I also believe that the proposed Act, in its current form, is missing many provisions necessary to protect the interest of policyholders.
The proposed act does not provide for a meaningful review of the reorganization.
- The reorganization is simply the creation of a new and separate legal entity, the holding company, that will become the ultimate controlling person of Blue Cross NC, the insurer, meaning that there is a change in control of the insurer.
- But even with simple corporate transactions, the devil is in the details.
- For any insurer, this type of change is reviewed through a Form A filing pursuant to G.S. § 58 19 15.
- However, the proposed act exempts the reorganization from this regular process and essentially requires my approval of the reorganization without allowing for the review required for any other insurer in this situation.
- To the extent that the proposed act and the PCS require my review of the reorganization to be done pursuant to G.S. § 58-19-30, that is not the appropriate standard.
- Like any other insurer, review and approval of this transaction should be pursuant to G.S. § 58 19 15.
I have been told, and it has been stated publicly, that what Blue Cross NC is asking to do is just a reorganization because the new holding company will have the same mission and the same board of directors as the current hospital service corporation. If this were true – and were to remain true in the future – I can understand exempting the proposed reorganization from triggering the conversion requirements.
I have requested these assurances be added to the proposed Act and, so far, my requests have not been accepted.
There need to be clear requirements that the holding company will have and keep the same mission that Blue Cross NC currently has, the same board of directors (not just at the time of reorganization), and will always be the direct parent of the hospital service corporation.
The proposed Act must give the Department of Insurance jurisdiction over the holding company and there should be reporting requirements for the holding company, beyond just requiring financial statements as well.
- Without stronger reporting requirements, we will not know certain things about the holding company that currently is reported by Blue Cross NC, like what it pays its directors and executives.
- Publicly traded companies are required by the SEC to file a Form 10-K annually.
- The holding company should at least have to make a public filing with the same information required to be filed by for-profit companies in their Form 10-K filings.
I am fully committed to supporting Blue Cross NC’s mission to provide accessible and affordable health insurance to North Carolina consumers. As I said initially, I question why the proposed changes are needed.
Despite this, my staff and I have spent many hours trying to work with Blue Cross NC on a compromise bill.
I have shared with Blue Cross NC and the bill sponsor a draft that, while it does not do everything I might want, I could support.
The PCS I have seen addresses only one of my concerns, regarding assets of the holding company being subject to a receivership proceeding involving the hospital service corporation, which I appreciate. However, it does not address the other issues that I have raised and I cannot support a bill that does not address my most important concerns.

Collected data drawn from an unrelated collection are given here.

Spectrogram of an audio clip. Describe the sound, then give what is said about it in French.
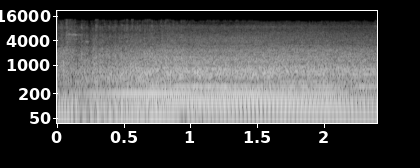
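A ride-on lawn mower engine, driven by a campsite manager mowing the campsite's three and a half hectares of grass, runs steadily, a loud, continuous low mechanical drone with a slight rumble and no speech over it. “le gérant du camping, sur son tracteur tondeuse.”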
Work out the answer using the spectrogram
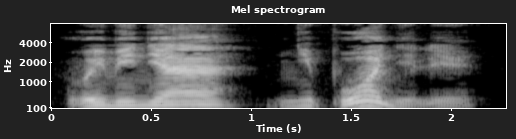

As a nonprofit company, Blue Cross NC is very much an asset of North Carolina. The General Assembly recognized this by enacting the conversion statutes. Any request to reorganize without being subject to the conversion statutes must be considered carefully to make sure our state’s best interests are being met.